Three experts from Greater Manchester have each been named by BBC Radio 3 and the Arts and Humanities Research Council (AHRC) as one of their 2022 New Generation Thinkers, which recognises them as some of the UK’s most promising and exciting early career researchers.
Every year, a nationwide search is held for academics with new ideas that will resonate with a wider audience. These New Generation Thinkers represent some of the brightest scholars in the country, and their research has the potential to redefine our understanding of an array of topics, from our history to the way we speak.

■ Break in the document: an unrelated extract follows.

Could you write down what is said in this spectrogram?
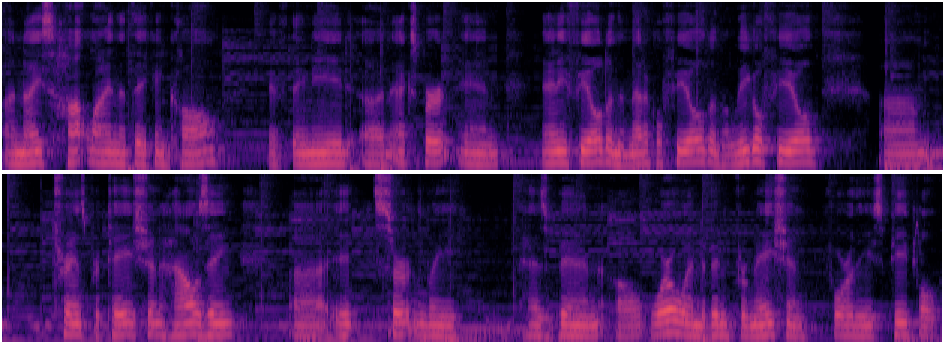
a nice hotline that they can call if they need an expert in any field, in the medical field, in the legal field, um, transportation, housing. Uh, it certainly has been a whirlwind of information for these people,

This year’s experts have been recognised for their ability to communicate complex ideas and for their research into timely issues such as anti-racism, the impact of language on the experience of miscarriage, and how history can help us explore ideas about censorship today.
They will have the prestigious opportunity to communicate their research by making programmes for BBC Radio 3, as well as having unique access to training and support from AHRC and the BBC. New Generation Thinkers alumni have gone on to become prominent public figures in their fields, as well as the face of major documentaries, TV series, and regular figures in public debate.

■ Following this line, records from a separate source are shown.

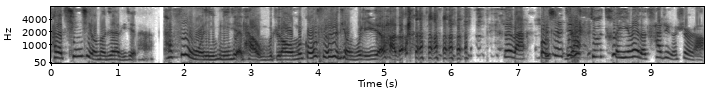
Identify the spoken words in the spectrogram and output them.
他的亲戚有没有真的理解他，他父母理不理解他，我不知道。我们公司是挺不理解他的，对吧？就是就就特意为了他这个事儿啊。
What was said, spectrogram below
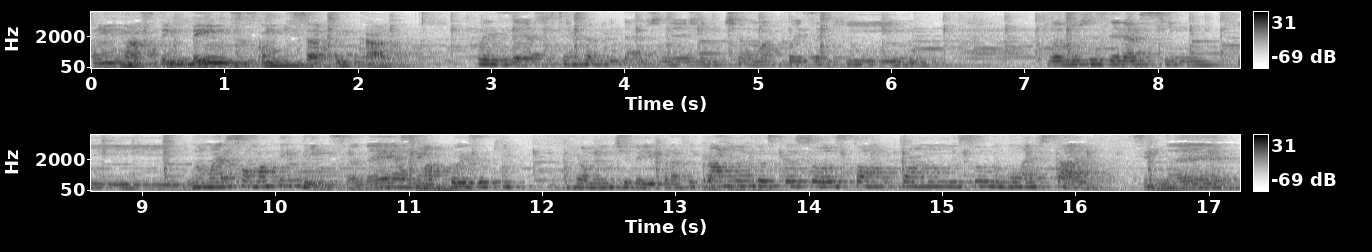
com as tendências, como que isso é aplicado? Pois é, a sustentabilidade, né, gente? É uma coisa que, vamos dizer assim, que não é só uma tendência, né? É uma Sim. coisa que realmente veio para ficar. Pra Muitas ficar. pessoas tornam isso um lifestyle, Sim. né?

Dr Ellie Chan is a Leverhulme Research Fellow in the Music Department at The University of Manchester, where her research looks at what it meant to read, write and picture music in Tudor England. Her essay A Short History of Musical Notation explores the way attempts to visualise music have been at odds with the ephemeral nature of musical performance.

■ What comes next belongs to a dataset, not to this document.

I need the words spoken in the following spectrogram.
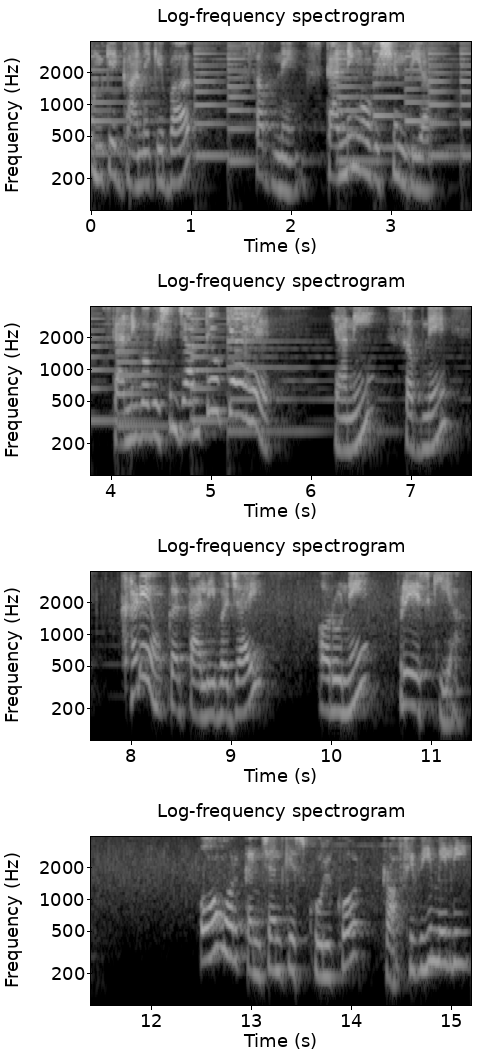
उनके गाने के बाद सबने स्टैंडिंग ओवेशन दिया। स्टैंडिंग ओवेशन जानते हो क्या है? यानी सबने खड़े होकर ताली बजाई और उन्हें प्रेज किया। ओम और कंचन के स्कूल को ट्रॉफी भी मिली।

Dr Shirin Hirsch is a historian based jointly at Manchester Metropolitan University and the People’s History Museum where she researches race, migration and the labour movement in modern British history. Her project is about Pravin Parmar, a mill worker who became known as the ‘Che Guevara of Bolton’ after leading a walkout calling for higher wages, respect and equality for his fellow Asian night shift workers in 1978.
Dr Jade Munslow Ong lectures in English literature at the University of Salford, specialising in global modernisms; colonial and postcolonial African literatures; and animals and the environment in world literatures. Her essay The African Origins of Modernism explores the roles played by South African writers Olive Schreiner, HIE Dhlomo, Roy Campbell and William Plomer in the development of literary modernism.
“We are delighted to join again with the BBC to support the New Generation Thinkers scheme – one of the major ways that AHRC inspires arts and humanities researchers across the UK to engage with a wider audience,” said Professor Christopher Smith, AHRC Executive Chair. “This prestigious partnership offers an opportunity for early career researchers to develop the confidence and skills to work with diverse audiences, and our New Generation Thinkers lead the way in building the public impact of arts and humanities.”
“Once again, Radio 3 joins the colleagues at AHRC to celebrate the New Generation Thinkers intake: ten academics who are engaged in research projects exploring our past and present, linking these two dimensions, and offering interesting perspectives on our understanding of both,” said Alan Davey, Controller of BBC Radio 3.
To find out more about New Generation Thinkers, visit the AHRC website.